[ On Mon, July 17, 1995 at 13:04:32 (-0700), Tom Samplonius wrote: ]
> Subject: Re: transports directory
>   It is easy to write scripts that work in both perl4 and perl5.  I have 
> scripts that depend on this.

Though this has no bearing on the discussion of including perl as an
extension language for Zmailer, it is an issue that must be considered
by a programmer wishing to write a portable perl script.

>   Remeber, we are talking about Zmailer.  Zmailer only works on Unix 
> systems at the present.  Who cares whether NT perl or Unix perl work 
> differently?  

Again this is more important for general perl-script portability than it
is for something which might be included as a part of Zmailer, but there
is this issue of just what system interfaces are available through the
perl interpreter.  Not all UNIX systems have the same, or compatible,
system interfaces.

Just a silly stupid example that doesn't even mention system services,
but rather only inter-application compatabilty:  Suppose you build the
Zmailer interpreter with sdbm (we want Zmailer to be portable), but
someone else installs perl with the gdbm library.  Suddenly perl scripts
external to Zmailer won't be able to operate with Zmailer db's.  Now
yes, this is silly and easy to fix, but it illustrates what I believe to
be a fundamental problem with perl:  The primitives available in the perl
interpreter are too tightly wired to the language, and there's no
standard definition of the language separate from the primitives.

Not so long ago I was involved in an effort of writing a medium-large,
portable, perl application that didn't even use most of the system
interface primitives.  It was no easier to keep it portable than it
would have been for a C program of similar functionality -- i.e. we had
to pay close and constant attention to the potential problems, but
unlike in a C program, they were rather hard to isolate into separate
modules.  Now some of these issues may have disappeared with perl-5....

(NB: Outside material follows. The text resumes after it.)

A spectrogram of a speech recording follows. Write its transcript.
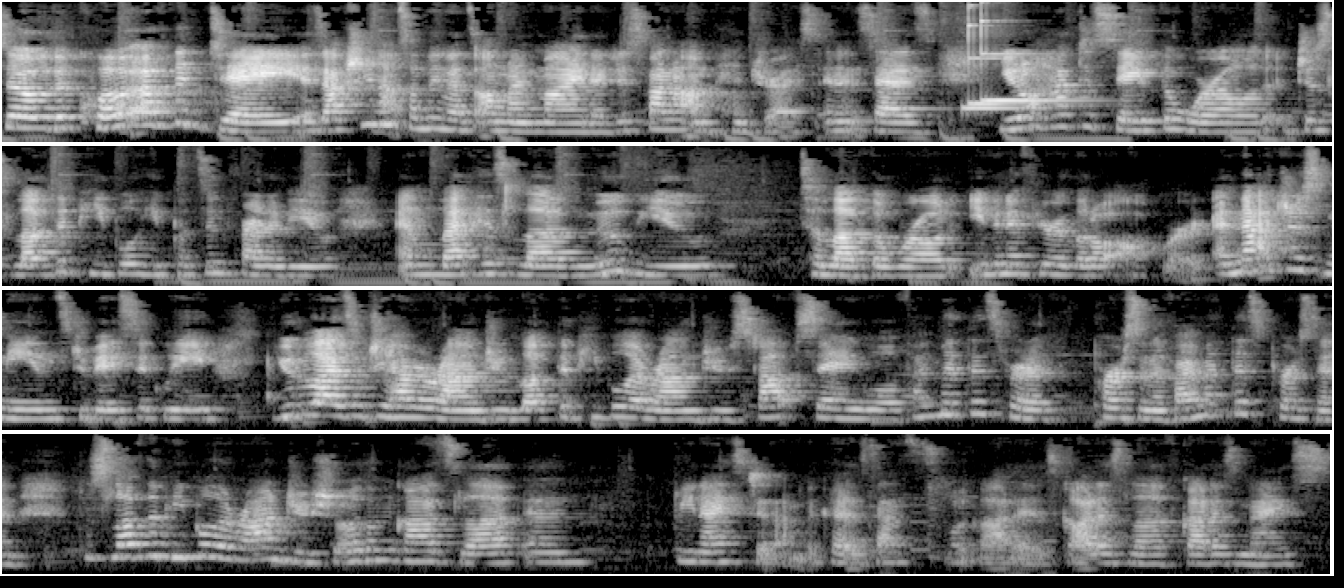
So the quote of the day is actually not something that's on my mind. I just found it on Pinterest and it says, you don't have to save the world, just love the people he puts in front of you and let his love move you to love the world, even if you're a little awkward. And that just means to basically utilize what you have around you, love the people around you, stop saying, well, if I met this person, if I met this person, just love the people around you, show them God's love and be nice to them because that's what God is. God is love, God is nice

							Greg A. Woods

+1 416 443-1734			VE3TCP			robohack!woods
Planix, Inc. <woods@planix.com>; Secrets of the Weird <woods@weird.com>